If there's any big challenge, it's the fact I'm sleeping in a new space. It's a bit unnerving for a bit, but it's just something to get used to. My host's concern for me was that this new house is right in front of a pretty big street in a pretty big city, but having grown up across the street doesn't bother me. What bothered me was when I wake up to a machine a fan or a tape drive turning on and then falling asleep. Or ready to mince me into bits. I have yet to figure that out.


Friday, May 1, 2009

On Drinking

It’s impossible to recuperate from a night a ton-heavy drinking without drinking some more in the morning.
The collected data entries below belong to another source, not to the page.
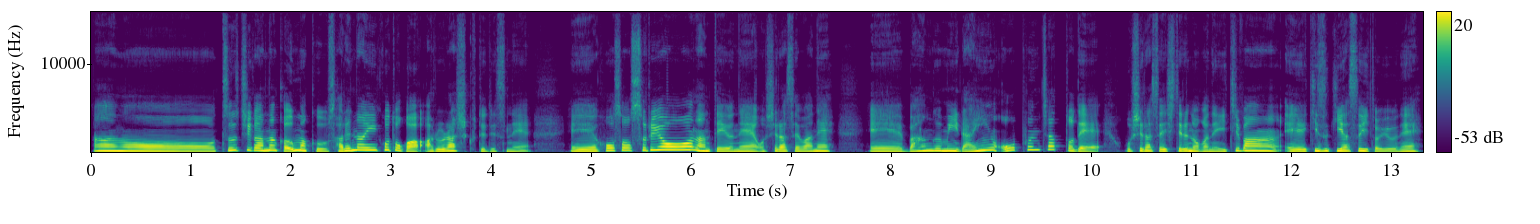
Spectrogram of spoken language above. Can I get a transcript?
あのー、通知がなんかうまくされないことがあるらしくてですね、えー、放送するよーなんていうね、お知らせはね、えー、番組 LINE オープンチャットでお知らせしてるのがね、一番、え気づきやすいというね、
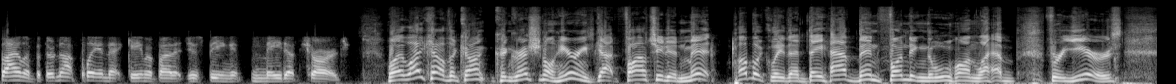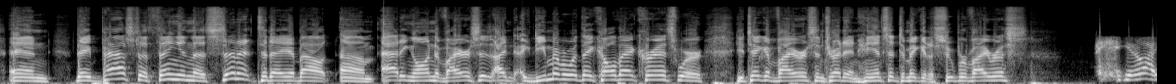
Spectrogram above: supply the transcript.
silent, but they're not playing that game about it just being a made up charge. Well, I like how the con- congressional hearings got Fauci to admit publicly that they have been funding the Wuhan lab for years. And they passed a thing in the Senate today about um, adding on to viruses. I, do you remember what they call that, Chris, where you take a virus and try to enhance it to make it a super virus? You know, I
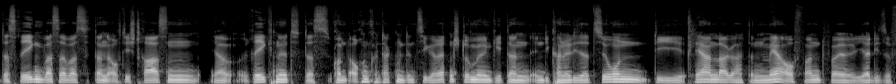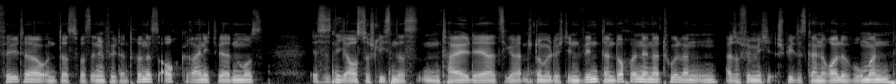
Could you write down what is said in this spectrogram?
Das Regenwasser, was dann auf die Straßen ja, regnet, das kommt auch in Kontakt mit den Zigarettenstummeln, geht dann in die Kanalisation. Die Kläranlage hat dann mehr Aufwand, weil ja diese Filter und das, was in den Filtern drin ist, auch gereinigt werden muss ist es nicht auszuschließen, dass ein Teil der Zigarettenstummel durch den Wind dann doch in der Natur landen. Also für mich spielt es keine Rolle, wo man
It’s a necessary tenet by which I’ve lived for a few years now. I don’t understand why people suffer through nauseating and painful hangovers when they can drink their problems away.

On that note, I don’t understand why people don’t drink all their problems away. It’s easy enough: just drink. Presto, fucking solved.

Son failed his Algebra test? Scotch.

Can’t find your keys? Rum.

Wife cheating on you? Vodka.

Car accident? Tequila!

Conversely, why not celebrate every bit of happiness with a belt or two? I can always go for a drink after a day of laboring in construction, why not your wife? I’m sure it’ll hit the spot after forcing a nine pound gremlin through her vagina.

Hell, there’s no solid reason not to drink to pass the time. Why in the world would anyone sit around doing nothing, waiting for time to pass? It doesn’t make any sense. Whether you’re waiting at the airport between flights, waiting for the wine at church, or waiting to feel sleepy at night, just drink.

This is why it’s imperative that everyone have a flask. You never know when good or bad things or no things at all will befall you.